Here are some activities you could try to encourage children and young people to be grateful. Try them yourself too and see what happens!
Good stuff diary
Suggest to a child, young person or group that, before they go to sleep, they take a notepad or a special diary and try writing down 3 things that they are thankful for on that day, for example:
On days when it seems that not much has happened, the things can be much more simple or general, for example:
Use a big piece of poster board or strong paper and write "For this I am Grateful", or similar words, across the top. Put it up on the wall and keep it up for a week or even a month. Ask everyone in the family or class or club to write or draw something on the poster that they are grateful for. This could be something big (like winning a football match or getting an A in a test) or something small (like having a fun walk with the dog or enjoying the sunshine). Continue to add to it every day. At the end of the week or month, take it down and take turns to read aloud what was written. This helps show children and young people that focusing on finding things to be thankful for, reminds us of all the things we have.

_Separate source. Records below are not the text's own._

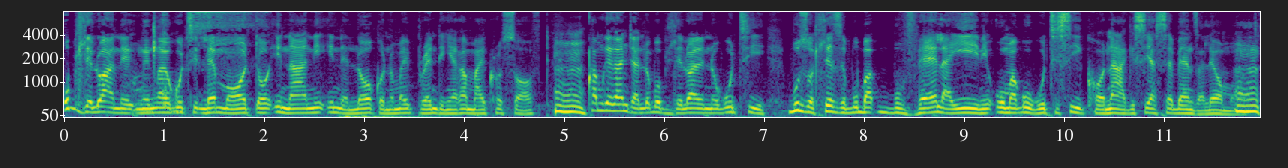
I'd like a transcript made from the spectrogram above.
ubudlelwane ngenxa yokuthi le moto inani ine logo noma ibranding yaka Microsoft qhamuke kanjani lobo budlelwane nokuthi buzohleze buba buvela yini uma kuukuthi sikhona ke siyasebenza leyo moto?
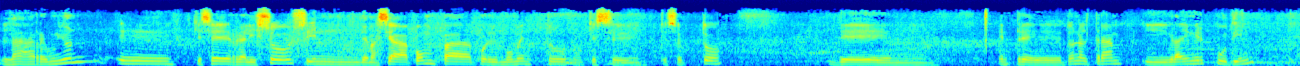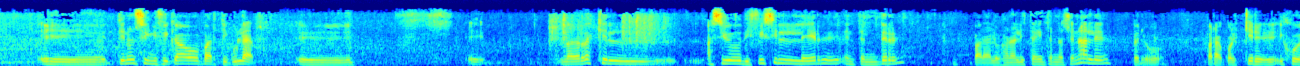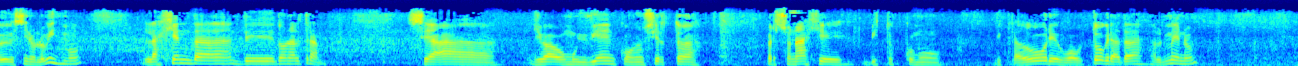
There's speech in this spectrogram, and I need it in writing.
La reunión eh, que se realizó sin demasiada pompa por el momento que se, que se optó de, mm, entre Donald Trump y Vladimir Putin eh, tiene un significado particular. Eh, la verdad es que ha sido difícil leer, entender para los analistas internacionales, pero para cualquier hijo de vecino lo mismo, la agenda de Donald Trump se ha llevado muy bien con ciertos personajes vistos como dictadores o autócratas al menos.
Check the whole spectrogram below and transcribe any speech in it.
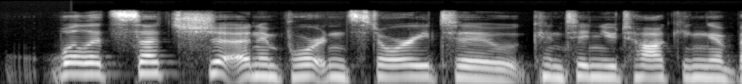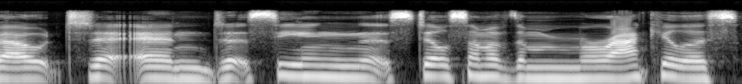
Well, it's such an important story to continue talking about and seeing still some of the miraculous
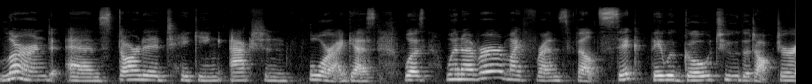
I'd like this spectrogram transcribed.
learned and started taking action for, I guess, was whenever my friends felt sick, they would go to the doctor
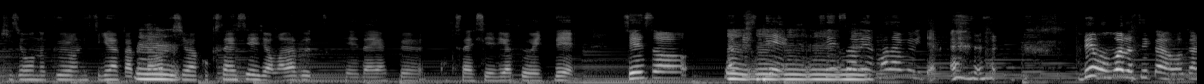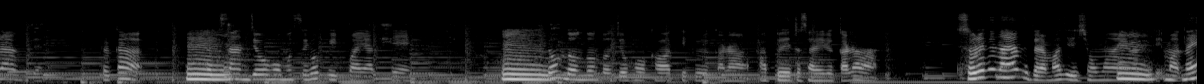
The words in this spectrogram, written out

What Went Well?
This activity can be used for groups or with individuals - or you can do it yourself! The more often you do it, the easier it becomes. Over time it will encourage a happier outlook on life.
Write "WWW" in the middle of a page of flip chart paper and ask the child, young person or group what went well for them today, or this week. Brainstorm as many positive things that happened. On difficult days this can be harder but it is an important exercise for remembering all the good things in our lives - some of which can be very simple, such as having a warm home, friends to play with, good food to eat, etc. Younger children may prefer to draw a picture of what they are happy about or thankful for.
Think about all the good things in your life that make you feel thankful - call them ‘Thankful Things’.
What you need:
What you do:
Some things to talk about together: